… you ask the questions you have? .528 .572 .669
Construct 2: Conduct of clinician (α = .774)    
your clinician takes you seriously? .866 .677 .683
… your clinician takes time for you? .828 .723 .651
… your clinician takes your treatment preferences seriously? .591 .479 .800
… your clinician provides opportunity to ask questions? .444 .514 .751
Construct 3: Preparation for treatment decision making (α = .864)    
… you receive information from your clinician about all possible treatment options? .847 .741 .827
… you receive information from your clinician about your disease? .832 .584 .856
… you follow your clinician in the proposed treatment advice? .781 .767 .823
… you decide together with your clinician about your treatment? .761 .675 .839
… your clinician asks you what you think of the different treatment options? .594 .643 .849
… your clinician gives you information about your disease that is understandable? .539 .611 .852
Construct 4: Active role of patient in treatment decision making (α = .782)    
… you receive time from your clinician to think about what treatment you want to have? .720 .706 .697
… you search for information (for example on the Internet) about possible treatment options? .695 .398 .798

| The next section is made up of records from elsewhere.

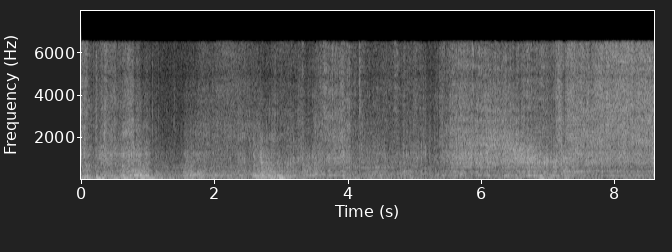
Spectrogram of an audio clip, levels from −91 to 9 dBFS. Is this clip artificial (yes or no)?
no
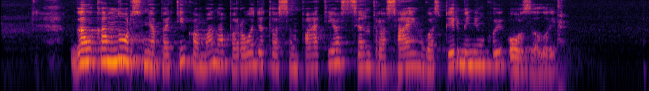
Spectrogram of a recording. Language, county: Lithuanian, Utena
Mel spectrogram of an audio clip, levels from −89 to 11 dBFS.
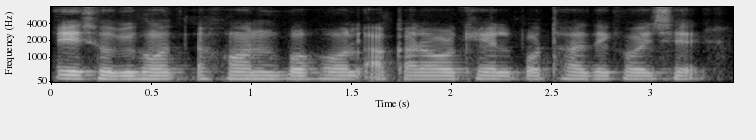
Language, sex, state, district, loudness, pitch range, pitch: Assamese, male, Assam, Kamrup Metropolitan, -21 LUFS, 130-140 Hz, 135 Hz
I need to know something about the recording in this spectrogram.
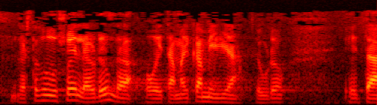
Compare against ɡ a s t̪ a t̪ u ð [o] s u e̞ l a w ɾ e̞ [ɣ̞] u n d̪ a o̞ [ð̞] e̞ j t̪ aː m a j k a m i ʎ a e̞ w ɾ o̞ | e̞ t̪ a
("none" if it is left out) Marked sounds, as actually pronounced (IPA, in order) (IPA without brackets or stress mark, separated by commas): u, none, ɣ̞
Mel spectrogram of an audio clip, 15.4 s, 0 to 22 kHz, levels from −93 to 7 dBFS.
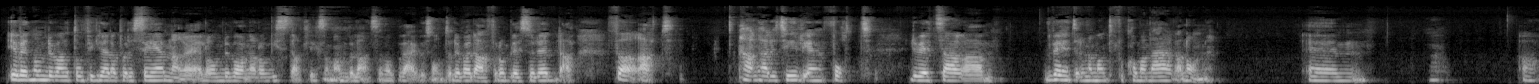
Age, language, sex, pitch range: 10-29, Swedish, female, 195-235 Hz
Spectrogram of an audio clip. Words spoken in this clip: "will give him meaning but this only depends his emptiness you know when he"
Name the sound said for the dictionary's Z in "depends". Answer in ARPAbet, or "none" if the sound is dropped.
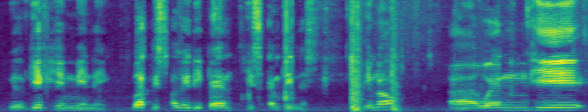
none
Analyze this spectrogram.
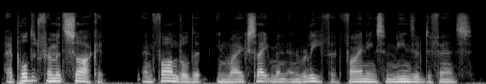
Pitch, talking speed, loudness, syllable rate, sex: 120 Hz, 245 wpm, -19 LUFS, 7.1 syllables/s, male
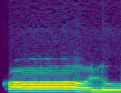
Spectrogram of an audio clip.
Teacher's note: lu-nya panjang karena wawu mati.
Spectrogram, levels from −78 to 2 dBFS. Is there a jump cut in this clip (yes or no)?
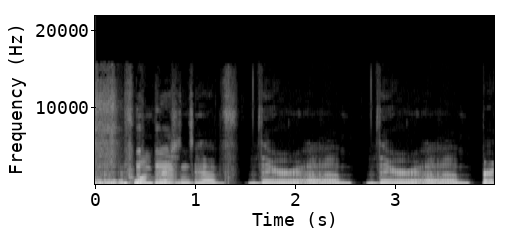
yes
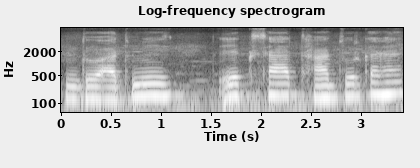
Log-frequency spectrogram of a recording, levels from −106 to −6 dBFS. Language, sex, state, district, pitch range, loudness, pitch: Hindi, male, Haryana, Rohtak, 130-155 Hz, -15 LUFS, 150 Hz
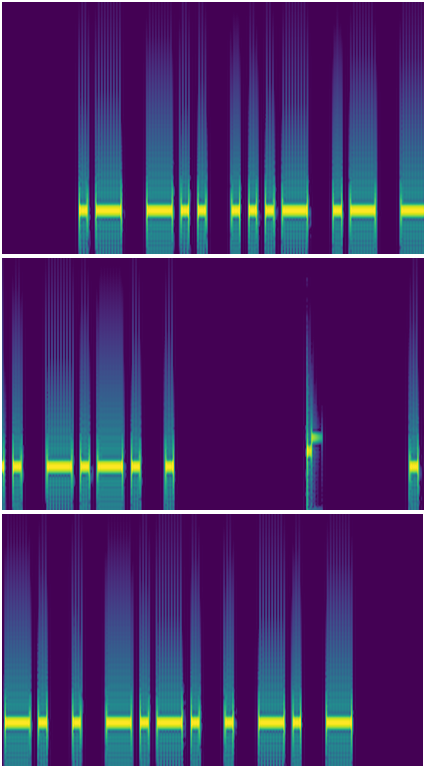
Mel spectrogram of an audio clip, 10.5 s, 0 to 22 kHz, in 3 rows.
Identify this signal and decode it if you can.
Morse code, heard as a keyed tone, about 17 wpm, 700 Hz. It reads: ADVANCE RECENT
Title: Sentences from Top 1400 Words - New Word Drill Alt - 17wpm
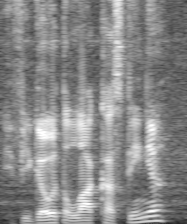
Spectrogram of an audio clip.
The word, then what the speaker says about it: Costeña: So we have La Costeña, C-O-S-T-E-N-A.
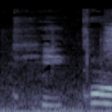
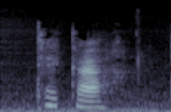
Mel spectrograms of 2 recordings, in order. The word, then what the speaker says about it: Tikka: Tika? – Spell that for me. What? – T-I-K-K-A. – Tika. – Tika.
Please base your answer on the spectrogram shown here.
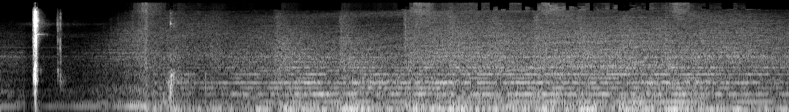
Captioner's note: gunshot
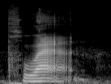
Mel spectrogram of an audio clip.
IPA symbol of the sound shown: æ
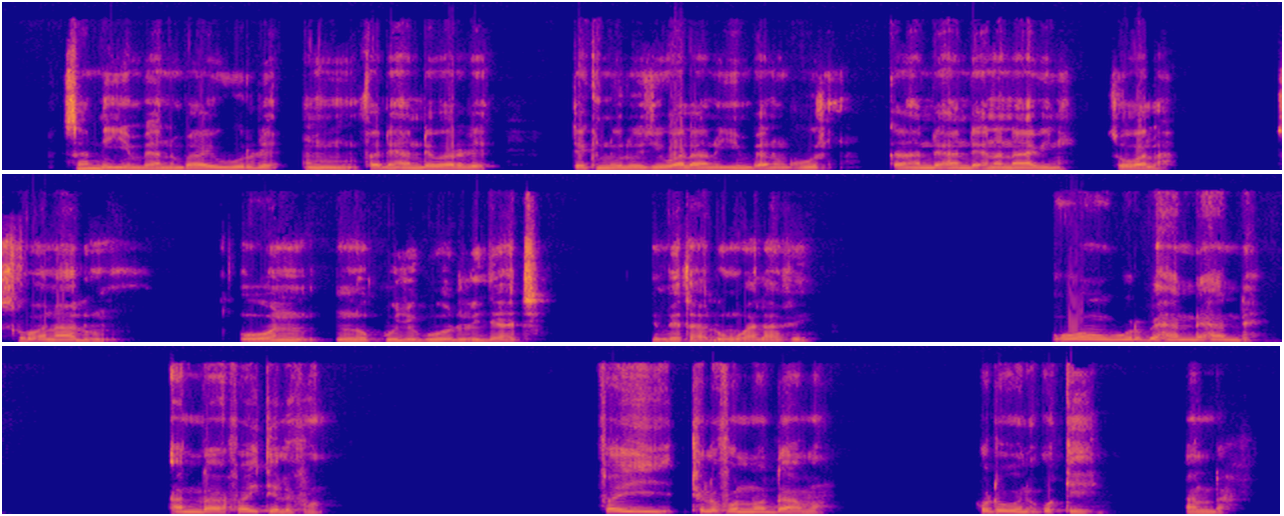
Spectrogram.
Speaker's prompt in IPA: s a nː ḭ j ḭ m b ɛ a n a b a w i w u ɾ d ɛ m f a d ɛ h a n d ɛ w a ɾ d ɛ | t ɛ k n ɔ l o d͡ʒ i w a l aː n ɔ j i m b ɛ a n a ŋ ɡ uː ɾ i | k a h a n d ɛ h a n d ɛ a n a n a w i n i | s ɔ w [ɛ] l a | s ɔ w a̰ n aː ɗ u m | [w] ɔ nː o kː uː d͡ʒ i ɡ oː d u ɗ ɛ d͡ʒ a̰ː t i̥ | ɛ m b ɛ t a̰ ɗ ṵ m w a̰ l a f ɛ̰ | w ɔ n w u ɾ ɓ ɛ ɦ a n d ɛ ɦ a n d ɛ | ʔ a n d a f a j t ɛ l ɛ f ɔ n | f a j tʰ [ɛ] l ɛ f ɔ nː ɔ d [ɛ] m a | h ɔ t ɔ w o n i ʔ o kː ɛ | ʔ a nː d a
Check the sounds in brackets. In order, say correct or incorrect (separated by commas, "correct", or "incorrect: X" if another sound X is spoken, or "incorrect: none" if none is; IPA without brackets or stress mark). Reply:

… you eventually decide with your family what treatment you want to have? .665 .631 .715
… your clinician lets you decide what treatment you want to undergo? .522 .539 .747
… your clinician asks you about your situation at home? .494 .551 .744
  1. aItem Total Correlation
  2. The suitability of data for factor analysis was assessed by inspection of the correlation matrix, by computing the Kaiser-Meyer-Olkin measure of sampling adequacy value (KMO) and by running the Bartlett’s Test of Sphericity. KMO was .774 and Bartlett’s Test of Sphericity was < .00. KMO values of .60 or greater and a significant Bartlett’s Test of Sphericity for factor analysis were considered appropriate. An eigenvalue of 1.00 or greater was adopted as cut-off point to determine the number of components. An item’s factor loading of > .4 was used as a cut-off point for inclusion, followed reliability evaluation by calculations of Cronbach’s alpha